"I have never seen a room filled as much as this with speakers advocating higher-density housing," Moore said of what he'd observed in City Council meetings. When housing projects are scaled back in Mountain View "it's a case of five units here, 10 units there. Pretty soon you are talking about real numbers."
Resident Konrad Sosnow suggested that the city identify how much housing it could reasonably build and not allow office growth that creates a jobs-housing ratio of more than two jobs to every home, which is about what the city has now. He acknowledged that a compromise could be made with residents who wanted the ratio closer to 1:1. Terplan cautioned against a moratorium on office development, saying it could "backfire."

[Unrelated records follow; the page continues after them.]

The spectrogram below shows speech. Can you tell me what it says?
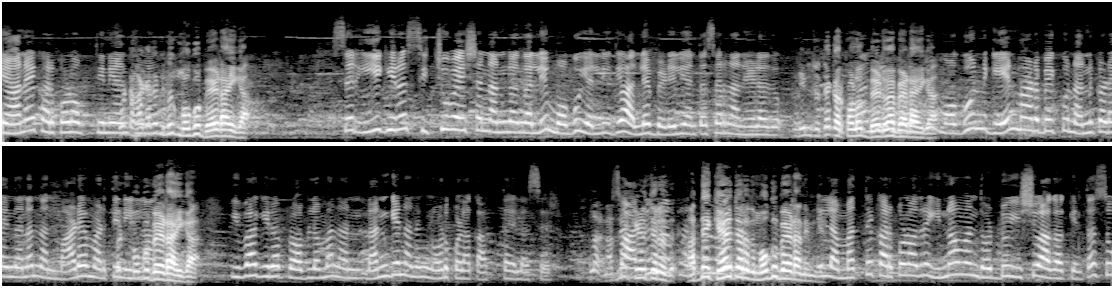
ನಾನೇ ಕರ್ಕೊಂಡು ಹೋಗ್ತೀನಿ ಅಂತ ಹಾಗಾದ್ರೆ ನಿಮಗೆ ಮಗು ಬೇಡ ಈಗ. ಸರ್ ಈಗಿರೋ ಸಿಚುವೇಶನ್ ನನ್ಗಂಗಲ್ಲಿ ಮಗು ಎಲ್ಲಿದೆಯೋ ಅಲ್ಲೇ ಬೆಳಿಲಿ ಅಂತ ಸರ್ ನಾನು ಹೇಳೋದು. ನಿಮ್ ಜೊತೆ ಕರ್ಕೊಳ್ಳೋದು ಬೇಡವೇ ಬೇಡ ಈಗ. ಮಗುನ್ಗೆ ಏನ್ ಮಾಡಬೇಕು ನನ್ನ ಕಡೆಯಿಂದ ನಾನು ಮಾಡೇ ಮಾಡ್ತೀನಿ. ಮಗು ಇಲ್ಲ ಬೇಡ ಈಗ. ಇವಾಗಿರೋ ಪ್ರಾಬ್ಲಮ್ ನಾನು ನನಗೆ ನನಗೆ ನೋಡ್ಕೊಳಕ್ ಆಗ್ತಾ ಇಲ್ಲ ಸರ್. ಅದನ್ನೇ ಕೇಳ್ತಿರೋದು. ಅದನ್ನೇ ಕೇಳ್ತಾ ಇರೋದು ಮಗು ಬೇಡ ನಿಮ್ಗೆ. ಇಲ್ಲ ಮತ್ತೆ ಕರ್ಕೊಂಡು ಹೋದ್ರೆ ಇನ್ನೂ ಒಂದು ದೊಡ್ಡ ಇಶ್ಯೂ ಆಗಕ್ಕಿಂತ ಸೊ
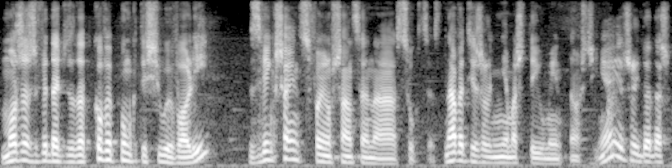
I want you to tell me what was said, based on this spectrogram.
możesz wydać dodatkowe punkty siły woli, zwiększając swoją szansę na sukces. Nawet jeżeli nie masz tej umiejętności, nie? Jeżeli dodasz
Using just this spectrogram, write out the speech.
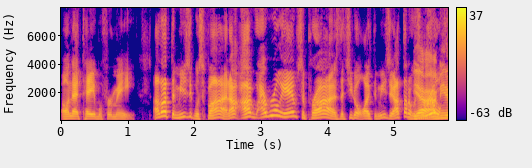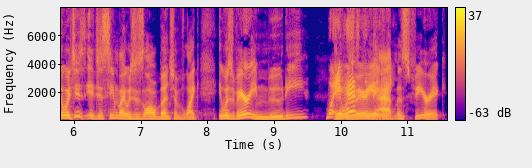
on that table for me. I thought the music was fine. I, I, I really am surprised that you don't like the music. I thought it was yeah. real, I mean, it was just it just seemed like it was just all a bunch of like it was very moody. well, it, it was very atmospheric,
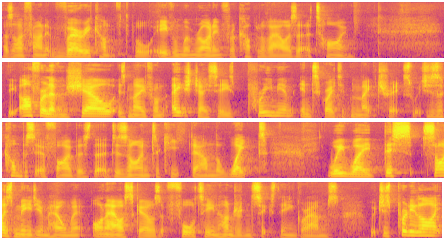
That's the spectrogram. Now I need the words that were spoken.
as I found it very comfortable even when riding for a couple of hours at a time. The Alpha 11 shell is made from HJC's premium integrated matrix, which is a composite of fibres that are designed to keep down the weight. We weighed this size medium helmet on our scales at 1416 grams, which is pretty light,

A woman whose comments received a lot of applause said her family of five was facing eviction. Speaking through a translator, she said she could not find a new two-bedroom apartment in Mountain View because landlords were requiring that she prove that her family earned three times their rent per month, equal to about $6,000 a month for her, she said. "Why do I have to prove to the landlord that I can pay $6,000 when I know I can pay my rent?" she asked. "It is unfair."
She said landlords were now evicting households who have to squeeze more than two people in a bedroom. "I know it is the law that there can only be two people per room but they didn't enforce it before. Now they are trying to suffocate us," she said.

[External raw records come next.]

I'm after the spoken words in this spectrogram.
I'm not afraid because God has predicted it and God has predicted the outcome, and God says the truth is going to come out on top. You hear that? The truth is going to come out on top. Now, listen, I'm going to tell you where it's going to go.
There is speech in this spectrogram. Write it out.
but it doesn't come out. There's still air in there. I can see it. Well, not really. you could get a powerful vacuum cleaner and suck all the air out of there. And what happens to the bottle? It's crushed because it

"For me it was surprising to read in the newspaper about a family that worked at Google actually complaining about the rents," she said, referring to a recent story in the Voice. "Can you imagine then how we live? We don't live, we survive, every day."
"I don't know what we are going to do," she said. "What is happening here is inhumane."
She added that she could not comprehend how her family is being pushed out of the city but will then be asked to come back to clean homes and do the gardening and cooking for those who are able to stay.
She thanked the white people who came to the event, and congratulated the Google employee who spoke, saying it was evidence that he had "a big heart."
"Often when our community speaks up we are not heard," she said. "Together with your voice we can actually make an impact."